Thousands of Australians who face imminent death from cancer could live longer if the use of new medicines that harness the immune system to fight cancer cells became the norm.
This is a key finding of “The New Wave of Immunotherapy Cancer Medicines: The Untapped Potential for Australians” report by Deloitte Access Economics. It concludes that nearly one-in-six (approximately 7,500 of the 47,753) Australians who will die from cancer this year could benefit from greater than 30 per cent reduction in tumour size if treated with one type of immunotherapy known as checkpoint inhibitors. Tumour shrinkage of this percentage is considered a response to treatment, and could be associated with increased survival or improved quality of life.
“The challenge is getting these medicines into the hands of those patients who are most likely to benefit,” Professor David Thomas
The report, which was sponsored by MSD, states: “This figure – 7,500 patients – is conservative, as there are many more patients with cancer who will not die in 2017, but would benefit from immunotherapy.”
It also notes that fewer than 1,500 Australian cancer patients currently receive immunotherapy via the PBS. This equates to a mere 20 per cent of those in whom this form of treatment may be most effective.
Professor David Thomas from The Kinghorn Cancer Centre and the Garvan Institute of Medical Research, who was interviewed for the report, says that immunotherapies are being studied in more than 30 tumour types, and “have the potential to change the way cancer is treated”.
“The challenge of course is getting these medicines into the hands of those patients who are most likely to benefit,” he said.
Professor Thomas stressed that not all cancer patients respond to immunotherapy, “but when they do, it can be at a level that leaves us speechless”.
The report quotes Ross Stainlay, a cancer patient who is self-funding immunotherapy treatment: “It is expensive but it’s my lifeline. Tumours had spread to various parts of my body, but the scans show I am now clear. I’m not coming off it. I feel lucky to have this option – and feel for those who cannot afford this life-saving treatment”.
Melissa Baker, who was diagnosed with Hodgkin lymphoma in 2013, told the report that: “Soon after starting immunotherapy, I was able to return to work and live an almost normal life again. My kids got their mother back. My youngest child is starting primary school next year and I have no doubt that if it wasn’t for immunotherapy, I wouldn’t be there for his first day”.

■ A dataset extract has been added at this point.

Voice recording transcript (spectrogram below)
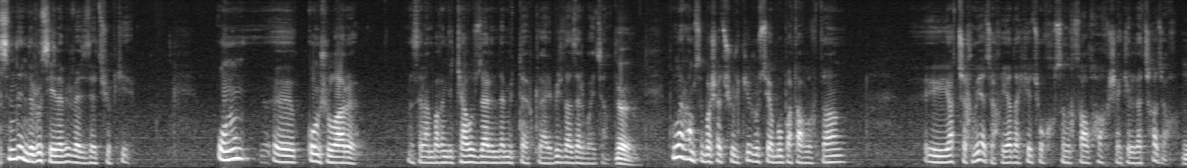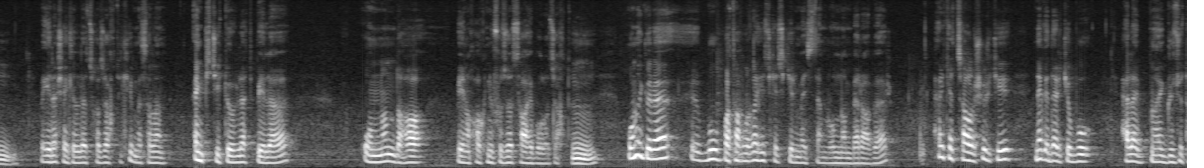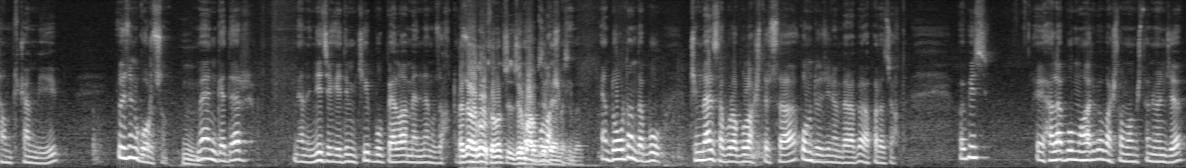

The report notes that immunotherapies are only listed on the Pharmaceutical Benefits Scheme for a limited number of patients with advanced forms of melanoma, lung cancer and kidney cancer and eligible often only after other treatments have failed.
“It’s hard to explain to people why their cancer is not covered by a PBS listing or why they have to be treated with chemotherapy before qualifying for immunotherapy,” Professor Thomas said.

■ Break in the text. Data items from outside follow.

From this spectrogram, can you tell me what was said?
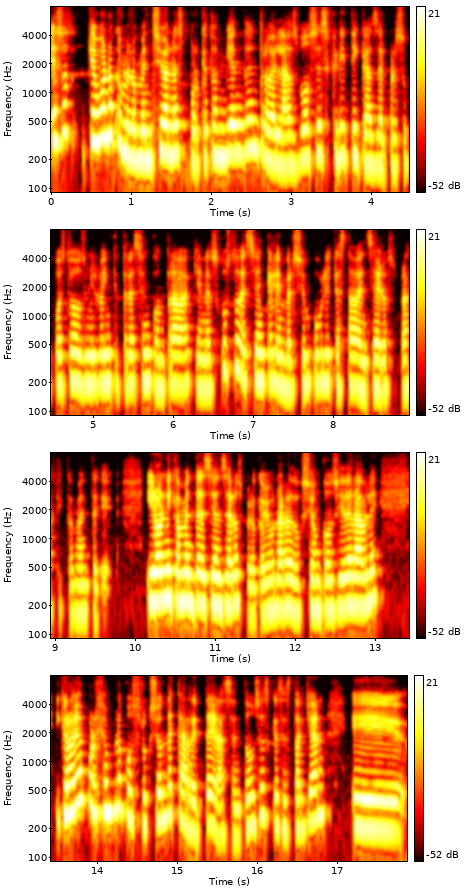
Eso, qué bueno que me lo mencionas, porque también dentro de las voces críticas del presupuesto 2023 se encontraba quienes justo decían que la inversión pública estaba en ceros prácticamente. Irónicamente decían ceros, pero que había una reducción considerable y que no había, por ejemplo, construcción de carreteras, entonces que se estarían eh,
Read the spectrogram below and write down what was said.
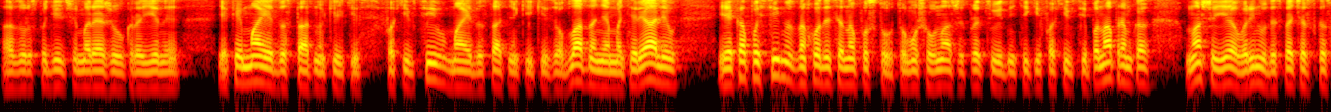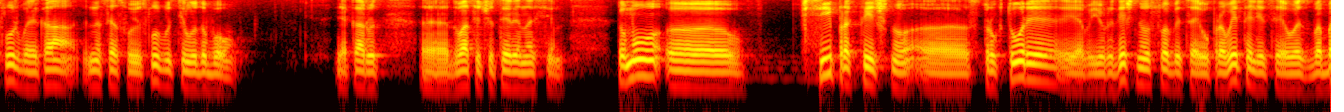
газорозподільчої мережі України, яка має достатню кількість фахівців, має достатню кількість обладнання, матеріалів, і яка постійно знаходиться на посту, тому що у нас працюють не тільки фахівці по напрямках, у нас ще є аварійно-диспетчерська служба, яка несе свою службу цілодобово, як кажуть, е, 24 на 7. Тому е, всі практично е, структури, юридичні особи, це і управителі, це і ОСББ,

The report notes that reimbursement delays and capacity constraints remain barriers to access in Australia, with it taking 597 days on average for a cancer medicine to be listed on the PBS – 200 days longer than other disease areas – a problem which is set to worsen as more immunotherapies are submitted for review.
The report calls for medicine approval and reimbursement systems in Australia to be overhauled to expedite access to immunotherapies; including adopting a pan-tumour approach similar to the FDA (the US regulator can approve a prescription drug for the treatment of solid tumours with a specific genetic signature in any organ – regardless of the tumour’s organ of origin). This would avoid the same medicine having to undergo multiple reviews across different cancer types.
Deloitte Access Economics Health Lead Partner Lynne Pezzullo said, “This report provides critical insights into the benefit of these cancer therapies and sets out what Australia needs to do to ensure that the promise of immunotherapy is fully realised”.